START SOURCE RECORDS

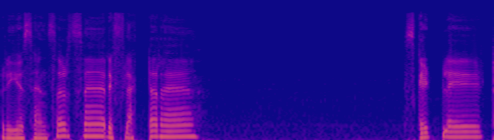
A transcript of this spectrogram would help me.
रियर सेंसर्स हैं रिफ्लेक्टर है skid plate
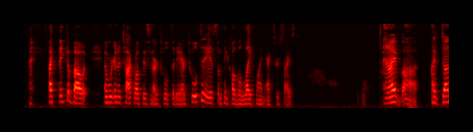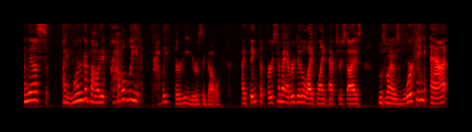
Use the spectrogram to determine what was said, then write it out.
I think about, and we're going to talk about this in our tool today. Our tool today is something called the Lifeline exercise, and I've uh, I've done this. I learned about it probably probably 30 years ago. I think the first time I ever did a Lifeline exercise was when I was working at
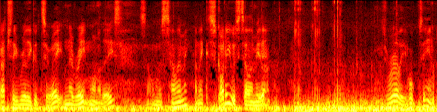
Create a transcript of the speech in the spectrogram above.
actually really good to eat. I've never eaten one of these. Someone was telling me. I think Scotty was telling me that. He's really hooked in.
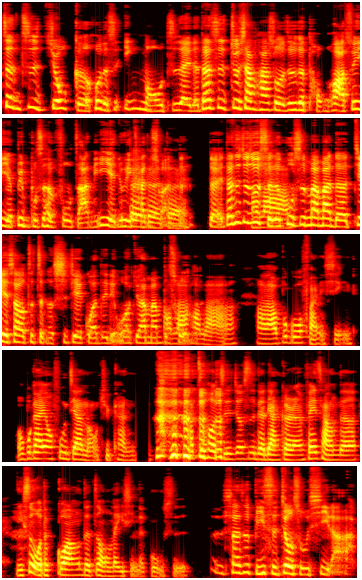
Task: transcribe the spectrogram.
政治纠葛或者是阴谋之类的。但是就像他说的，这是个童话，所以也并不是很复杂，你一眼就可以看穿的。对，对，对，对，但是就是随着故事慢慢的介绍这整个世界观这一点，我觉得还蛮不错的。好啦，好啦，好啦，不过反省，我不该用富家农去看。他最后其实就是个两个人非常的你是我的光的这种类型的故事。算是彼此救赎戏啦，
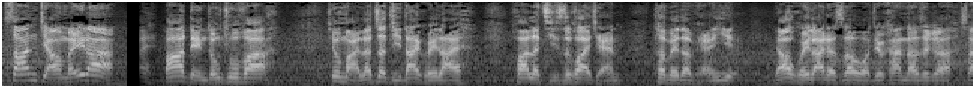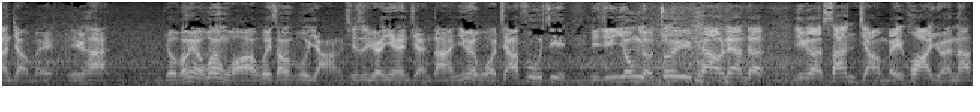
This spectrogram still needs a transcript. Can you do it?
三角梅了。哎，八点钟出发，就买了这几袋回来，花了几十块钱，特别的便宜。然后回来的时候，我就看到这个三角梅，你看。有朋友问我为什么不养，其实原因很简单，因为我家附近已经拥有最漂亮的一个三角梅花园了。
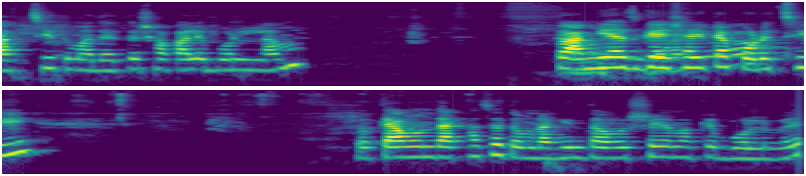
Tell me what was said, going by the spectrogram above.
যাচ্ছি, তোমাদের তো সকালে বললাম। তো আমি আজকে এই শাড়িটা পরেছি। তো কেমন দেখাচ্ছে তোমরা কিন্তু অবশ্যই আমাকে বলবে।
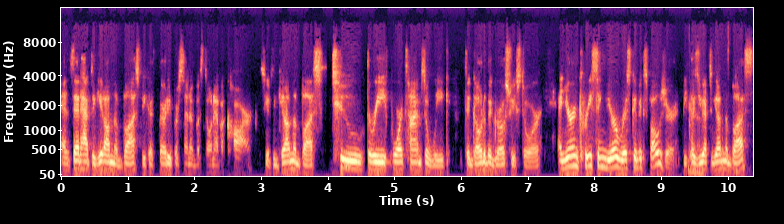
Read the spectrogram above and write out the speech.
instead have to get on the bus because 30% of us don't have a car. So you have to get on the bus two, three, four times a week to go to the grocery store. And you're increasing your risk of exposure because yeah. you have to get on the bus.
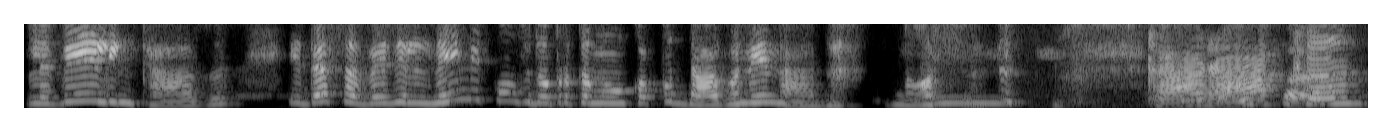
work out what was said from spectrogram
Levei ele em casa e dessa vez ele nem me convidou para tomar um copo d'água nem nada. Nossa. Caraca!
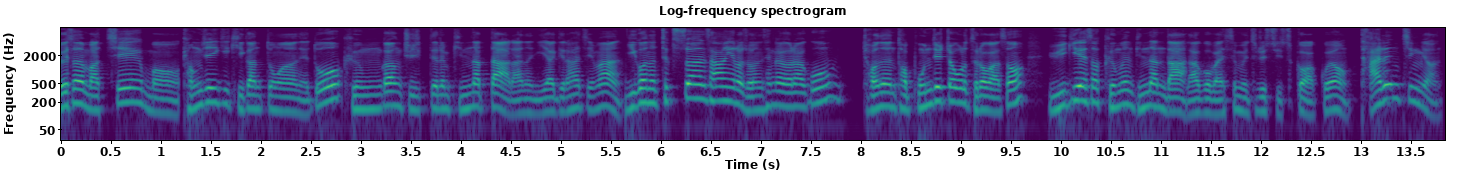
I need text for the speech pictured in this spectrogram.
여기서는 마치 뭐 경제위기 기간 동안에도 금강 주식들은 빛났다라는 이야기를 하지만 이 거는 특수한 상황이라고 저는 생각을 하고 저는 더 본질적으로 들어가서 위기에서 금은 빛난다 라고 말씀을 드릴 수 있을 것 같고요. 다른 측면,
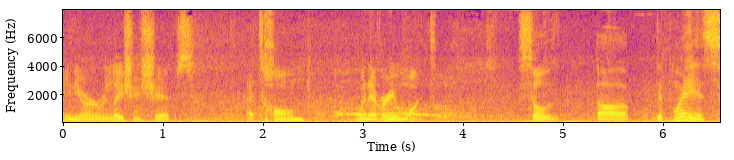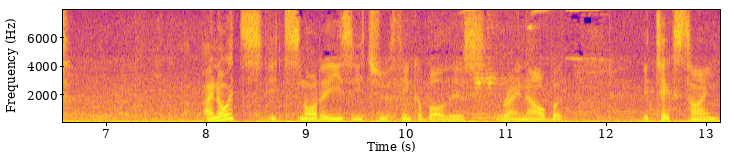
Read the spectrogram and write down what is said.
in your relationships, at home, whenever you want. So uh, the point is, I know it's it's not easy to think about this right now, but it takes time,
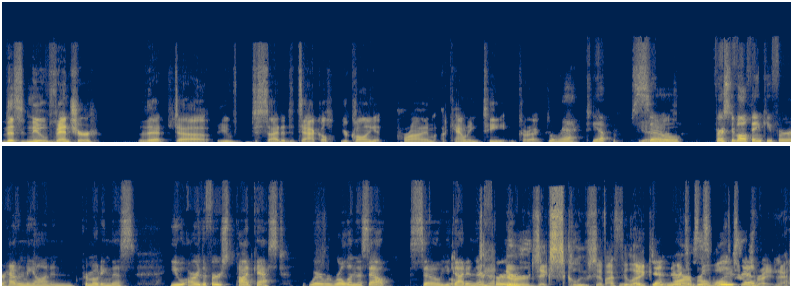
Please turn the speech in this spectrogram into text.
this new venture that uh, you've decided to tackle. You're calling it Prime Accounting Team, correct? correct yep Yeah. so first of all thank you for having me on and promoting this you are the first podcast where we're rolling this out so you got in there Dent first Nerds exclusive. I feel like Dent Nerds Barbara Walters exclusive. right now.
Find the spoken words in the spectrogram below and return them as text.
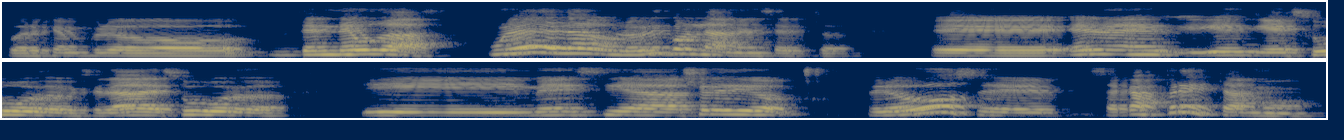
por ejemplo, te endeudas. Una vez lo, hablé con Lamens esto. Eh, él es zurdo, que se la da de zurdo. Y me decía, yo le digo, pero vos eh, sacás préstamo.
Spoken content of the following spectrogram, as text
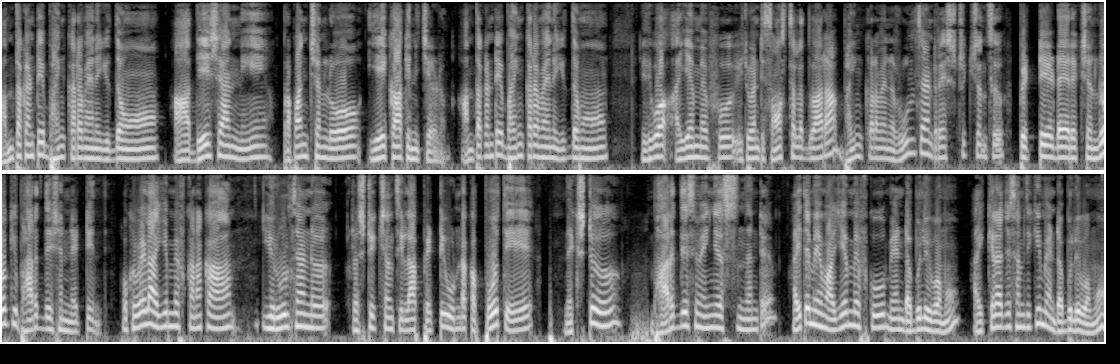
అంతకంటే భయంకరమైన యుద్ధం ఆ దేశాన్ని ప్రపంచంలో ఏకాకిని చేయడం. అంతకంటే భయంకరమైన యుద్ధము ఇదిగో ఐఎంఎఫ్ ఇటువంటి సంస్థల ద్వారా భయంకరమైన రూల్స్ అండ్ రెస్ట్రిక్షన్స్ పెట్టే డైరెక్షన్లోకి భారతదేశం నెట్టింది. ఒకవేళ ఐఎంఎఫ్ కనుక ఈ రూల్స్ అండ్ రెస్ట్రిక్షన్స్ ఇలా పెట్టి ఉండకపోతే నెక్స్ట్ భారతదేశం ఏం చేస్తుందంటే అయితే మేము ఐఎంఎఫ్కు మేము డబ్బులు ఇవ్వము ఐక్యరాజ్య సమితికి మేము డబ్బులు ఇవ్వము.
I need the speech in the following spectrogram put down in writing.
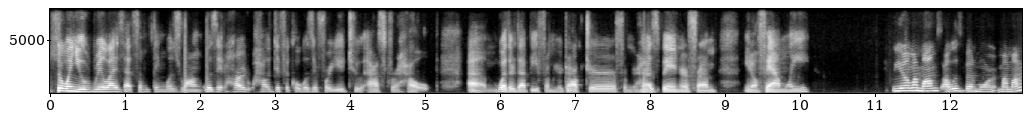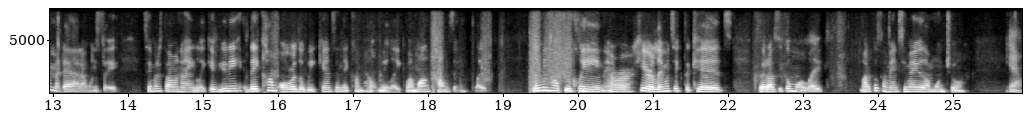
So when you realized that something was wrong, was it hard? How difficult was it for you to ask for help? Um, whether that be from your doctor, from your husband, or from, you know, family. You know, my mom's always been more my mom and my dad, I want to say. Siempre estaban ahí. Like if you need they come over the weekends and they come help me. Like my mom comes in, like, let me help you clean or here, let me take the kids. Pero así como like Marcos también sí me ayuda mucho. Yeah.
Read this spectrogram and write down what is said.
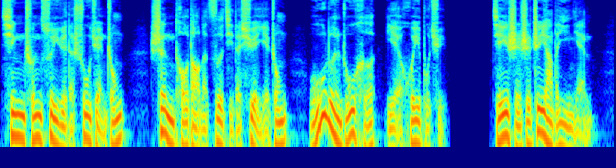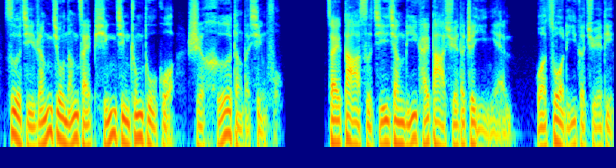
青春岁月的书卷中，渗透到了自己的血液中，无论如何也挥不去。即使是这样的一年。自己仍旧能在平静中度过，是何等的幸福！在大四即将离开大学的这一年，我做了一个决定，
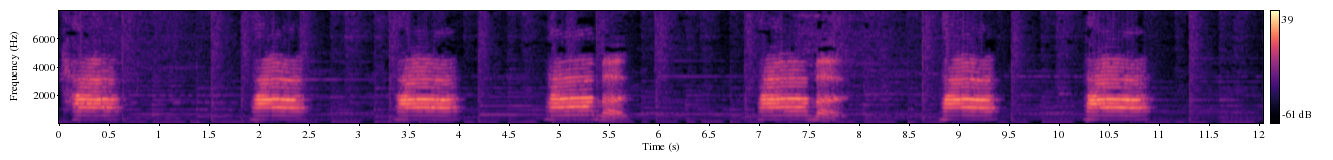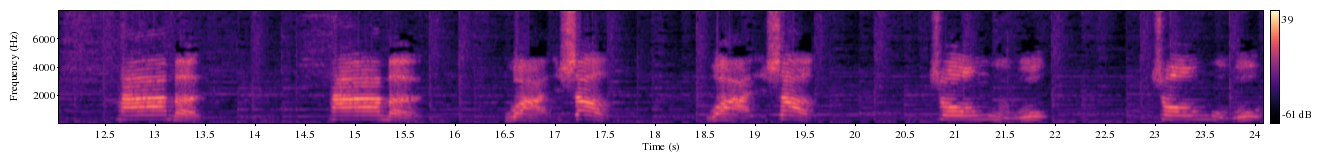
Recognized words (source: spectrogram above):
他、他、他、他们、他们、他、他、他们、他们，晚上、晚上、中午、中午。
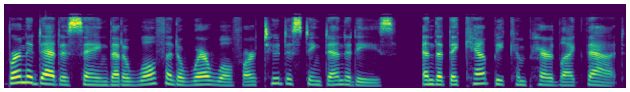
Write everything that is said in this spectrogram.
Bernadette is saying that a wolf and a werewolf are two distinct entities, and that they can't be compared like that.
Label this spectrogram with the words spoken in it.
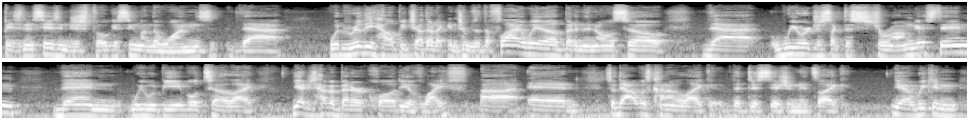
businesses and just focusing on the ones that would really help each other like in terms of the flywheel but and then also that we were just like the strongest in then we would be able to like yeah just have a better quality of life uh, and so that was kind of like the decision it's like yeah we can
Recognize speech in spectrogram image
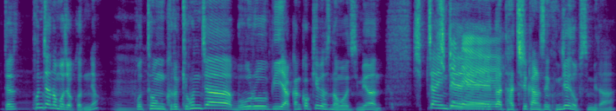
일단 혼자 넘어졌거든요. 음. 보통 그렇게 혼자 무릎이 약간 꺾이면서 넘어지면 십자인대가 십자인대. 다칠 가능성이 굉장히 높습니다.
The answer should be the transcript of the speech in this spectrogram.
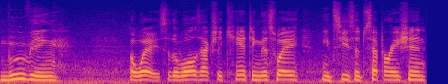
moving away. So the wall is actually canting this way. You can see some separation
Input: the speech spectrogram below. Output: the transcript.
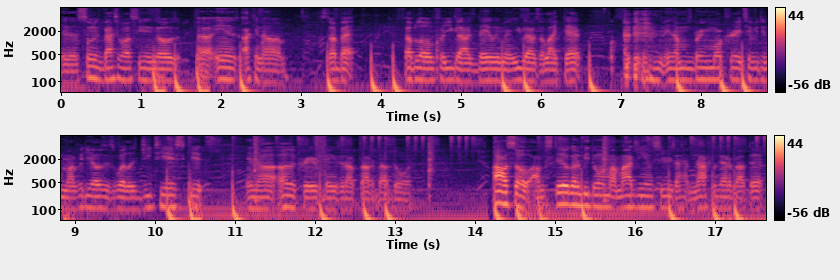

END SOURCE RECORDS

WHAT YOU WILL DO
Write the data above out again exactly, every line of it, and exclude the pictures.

ANSWER TO THE EXERCISE
A transcript of this spectrogram would help me.
रियर सेंसर्स हैं रिफ्लेक्टर है skid plate
Use the spectrogram to determine what was said, then write it out.
I think about, and we're going to talk about this in our tool today. Our tool today is something called the Lifeline exercise, and I've uh, I've done this. I learned about it probably probably 30 years ago. I think the first time I ever did a Lifeline exercise was when I was working at
Create a transcript of the speech in the spectrogram above.
actually really good to eat. I've never eaten one of these. Someone was telling me. I think Scotty was telling me that. He's really hooked in.
Task: transcribe the spectrogram.
政治纠葛或者是阴谋之类的。但是就像他说的，这是个童话，所以也并不是很复杂，你一眼就可以看穿的。对，对，对，对，但是就是随着故事慢慢的介绍这整个世界观这一点，我觉得还蛮不错的。好啦，好啦，好啦，不过反省，我不该用富家农去看。他最后其实就是个两个人非常的你是我的光的这种类型的故事。算是彼此救赎戏啦，
This spectrogram still needs a transcript. Can you do it?
三角梅了。哎，八点钟出发，就买了这几袋回来，花了几十块钱，特别的便宜。然后回来的时候，我就看到这个三角梅，你看。有朋友问我为什么不养，其实原因很简单，因为我家附近已经拥有最漂亮的一个三角梅花园了。
Tell me what was said, going by the spectrogram above.
যাচ্ছি, তোমাদের তো সকালে বললাম। তো আমি আজকে এই শাড়িটা পরেছি। তো কেমন দেখাচ্ছে তোমরা কিন্তু অবশ্যই আমাকে বলবে।
Read the spectrogram above and write out the speech.
instead have to get on the bus because 30% of us don't have a car. So you have to get on the bus two, three, four times a week to go to the grocery store. And you're increasing your risk of exposure because yeah. you have to get on the bus.
work out what was said from spectrogram
Levei ele em casa e dessa vez ele nem me convidou para tomar um copo d'água nem nada. Nossa. Caraca!
I need text for the speech pictured in this spectrogram.
여기서는 마치 뭐 경제위기 기간 동안에도 금강 주식들은 빛났다라는 이야기를 하지만 이 거는 특수한 상황이라고 저는 생각을 하고 저는 더 본질적으로 들어가서 위기에서 금은 빛난다 라고 말씀을 드릴 수 있을 것 같고요. 다른 측면,
Read the spectrogram and write down what is said.
in your relationships, at home, whenever you want. So uh, the point is, I know it's it's not easy to think about this right now, but it takes time,
Please turn the speech in this spectrogram into text.
this new venture that uh, you've decided to tackle. You're calling it Prime Accounting Team, correct? correct yep Yeah. so first of all thank you for having me on and promoting this you are the first podcast where we're rolling this out so you got in there Dent first Nerds exclusive. I feel like Dent Nerds Barbara Walters exclusive. right now.
Find the spoken words in the spectrogram below and return them as text.
por ejemplo, te endeudas. Una vez lo, hablé con Lamens esto. Eh, él es zurdo, que se la da de zurdo. Y me decía, yo le digo, pero vos eh, sacás préstamo.
Spoken content of the following spectrogram, as text
అంతకంటే భయంకరమైన యుద్ధం ఆ దేశాన్ని ప్రపంచంలో ఏకాకిని చేయడం. అంతకంటే భయంకరమైన యుద్ధము ఇదిగో ఐఎంఎఫ్ ఇటువంటి సంస్థల ద్వారా భయంకరమైన రూల్స్ అండ్ రెస్ట్రిక్షన్స్ పెట్టే డైరెక్షన్లోకి భారతదేశం నెట్టింది. ఒకవేళ ఐఎంఎఫ్ కనుక ఈ రూల్స్ అండ్ రెస్ట్రిక్షన్స్ ఇలా పెట్టి ఉండకపోతే నెక్స్ట్ భారతదేశం ఏం చేస్తుందంటే అయితే మేము ఐఎంఎఫ్కు మేము డబ్బులు ఇవ్వము ఐక్యరాజ్య సమితికి మేము డబ్బులు ఇవ్వము.
I need the speech in the following spectrogram put down in writing.
So when you realized that something was wrong, was it hard? How difficult was it for you to ask for help? Um, whether that be from your doctor, from your husband, or from, you know, family. You know, my mom's always been more my mom and my dad, I want to say. Siempre estaban ahí. Like if you need they come over the weekends and they come help me. Like my mom comes in, like, let me help you clean or here, let me take the kids. Pero así como like Marcos también sí me ayuda mucho. Yeah.
Read this spectrogram and write down what is said.
青春岁月的书卷中，渗透到了自己的血液中，无论如何也挥不去。即使是这样的一年。自己仍旧能在平静中度过，是何等的幸福！在大四即将离开大学的这一年，我做了一个决定，
Recognized words (source: spectrogram above):
他、他、他、他们、他们、他、他、他们、他们，晚上、晚上、中午、中午。
Write everything that is said in this spectrogram.
Bernadette is saying that a wolf and a werewolf are two distinct entities, and that they can't be compared like that.
Label this spectrogram with the words spoken in it.
businesses and just focusing on the ones that would really help each other like in terms of the flywheel but and then also that we were just like the strongest in then we would be able to like yeah just have a better quality of life uh, and so that was kind of like the decision it's like yeah we can
Recognize speech in spectrogram image
일단 혼자 넘어졌거든요. 음. 보통 그렇게 혼자 무릎이 약간 꺾이면서 넘어지면 십자인대가 십자인대. 다칠 가능성이 굉장히 높습니다.
The answer should be the transcript of the speech in this spectrogram.
moving away. So the wall is actually canting this way. You can see some separation
Input: the speech spectrogram below. Output: the transcript.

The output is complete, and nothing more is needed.